Douglass said the saga began in December when a woman approached the front security desk at the San Mateo complex carrying a small stuffed rabbit. She explained she had found it on the floor of one of the elevators.
Douglass knew immediately the find was too precious to end up out of sight in that drawer.
"When I looked at the bunny, I could tell by the matted fur it was a well-loved stuffie," Douglass said.
At first, Douglass prominently displayed the bunny behind the security desk hoping its owner would return. That didn't happen.
So, he created fliers and placed them all around the facility. Still, nothing.
"No call. So, the bunny sat down at the security desk for a couple of weeks," Douglass said.
And that is where the bunny might still be today except Douglass, a father of two himself, wouldn't let that happen.
"I started to think about my kids and how important their little stuffed animals were to them," Douglass said. "I felt like I needed to take the bunny and do some research to really try and get this little guy home."
With some assistance from other staff members at the facility, Douglass tracked down the contact information for the family of every child, ages 0-13, who had appointments in the building that day. Then, he started dialing.
"They were strange phone calls, right?" Douglass said. "'This is Robert from Kaiser San Mateo. This is a silly question, but did you lose a bunny?'"
Halfway through the list, Douglass hit pay dirt.
"We call him 'Bun Bun,'" said Honglian Yu, Nathan's mother.
She said Bun Bun was Nathan's constant companion. He slept with him during naps and at night. Ho said whenever Nathan would get nervous, like during a visit to the doctor, Bun Bun was a source of calm. Nathan was unsettled without him, his parents said.
"That night and many nights after he was looking around.
"'Where was my friend?'" Ho said.
After Douglass returned the lost friend to Nathan – in a basket along with a letter, blanket, book and new stuffed bunny – his parents shared photos of the reunion.

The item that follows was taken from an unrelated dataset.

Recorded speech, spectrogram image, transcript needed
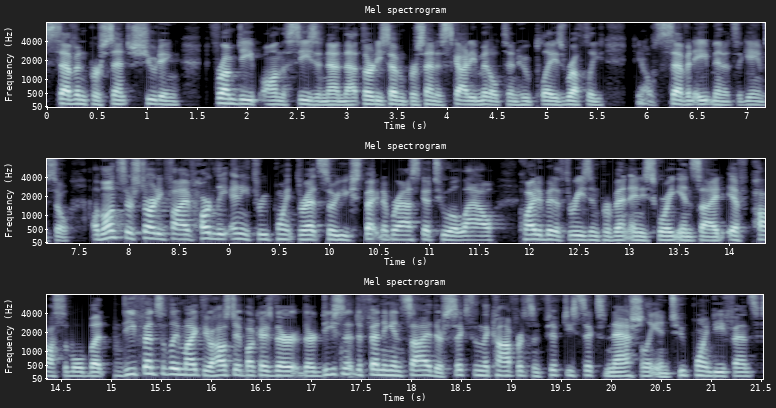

"You see him holding his bunny, kissing the back of his head. I lost it. I literally started to cry," Douglass said. "This is one of the best moments of my life."